These hugely disruptive technologies have created a paradigm shift in the way businesses operate. As businesses look toward the new world order, they are faced with the realisation that they must evolve or die. This realisation is helping to drive digital transformation projects for businesses everywhere. IDC estimates worldwide spending on digital transformation technologies to be more than $1.2 trillion in 2017, an increase of 17.8 percent over 2016. There is a genuine sense of revolution in the air.
Certain things though seem almost immune to the power of modern technologies.
The mainframe has roots that stretch back decades and yet it is as relevant as ever. Seventy percent of the world’s commercial transactions are performed on mainframes, yet mainframe applications are often expensive and inflexible to maintain. Running applications on these legacy mainframes is not competitive with applications deployed on other hardware architectures such as x86 and cloud-based platforms. In addition to the high cost of legacy hardware, the cost of subsystems and third-party tools can dramatically increase the cost of running applications on a mainframe system.
Applications were coded in languages written over half a century ago that are difficult to integrate with modern applications and expensive to maintain as capable developers become scarce. As skilled legacy mainframe technicians retire, organizations increasingly face critical skill gaps in their struggle to support mission critical applications that reside on legacy mainframes. Furthermore, the mainframe application environment has been stubbornly resistant to modern development trends, making agile and responsive development difficult for mainframe resident applications.
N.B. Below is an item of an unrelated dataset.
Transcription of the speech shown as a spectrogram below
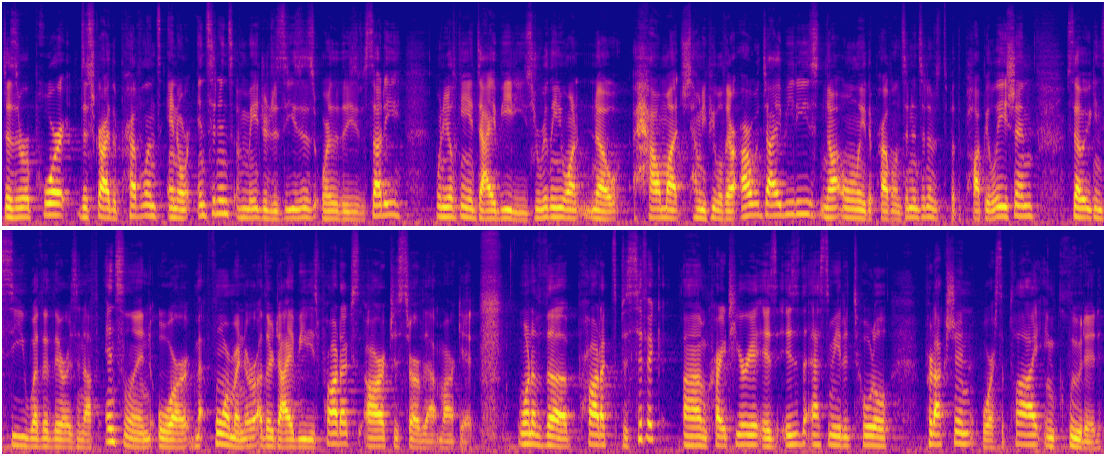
Does the report describe the prevalence and or incidence of major diseases or the disease of study? When you're looking at diabetes, you really want to know how much, how many people there are with diabetes, not only the prevalence and incidence, but the population, so that we can see whether there is enough insulin or metformin or other diabetes products are to serve that market. One of the product-specific um, criteria is, is the estimated total production or supply included?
Performance has been eclipsed by even the most modest contemporary architectures, and companies are locked into paying expensive software renewal fees to providers that have a virtual monopoly over the market. You would think then that organisation would be rushing headlong to migrate workloads from mainframes onto more cost effective COTS servers in the cloud.
However, the challenges posed by moving off balanced against the importance of the legacy application means 58 percent of large organisations, as of this year, still want to fully leverage their mainframe investment according to BMC. .
This paradox serves to highlight the dilemma many CIOs face today: the mainframe is holding back traditional businesses, but those businesses are reliant on mainframes to exist, and migration is both expensive and risky.
A solution is at hand
The LzLabs Software Defined Mainframe eliminates the need to modify and recompile mainframe application source code and preserves mainframe data in its native encoding format.
Organizations using the Software Defined Mainframe can take advantage of the power of modern x86, open source technologies and cloud services. For more information about how to take advantage of the power of modern visit LzLabs.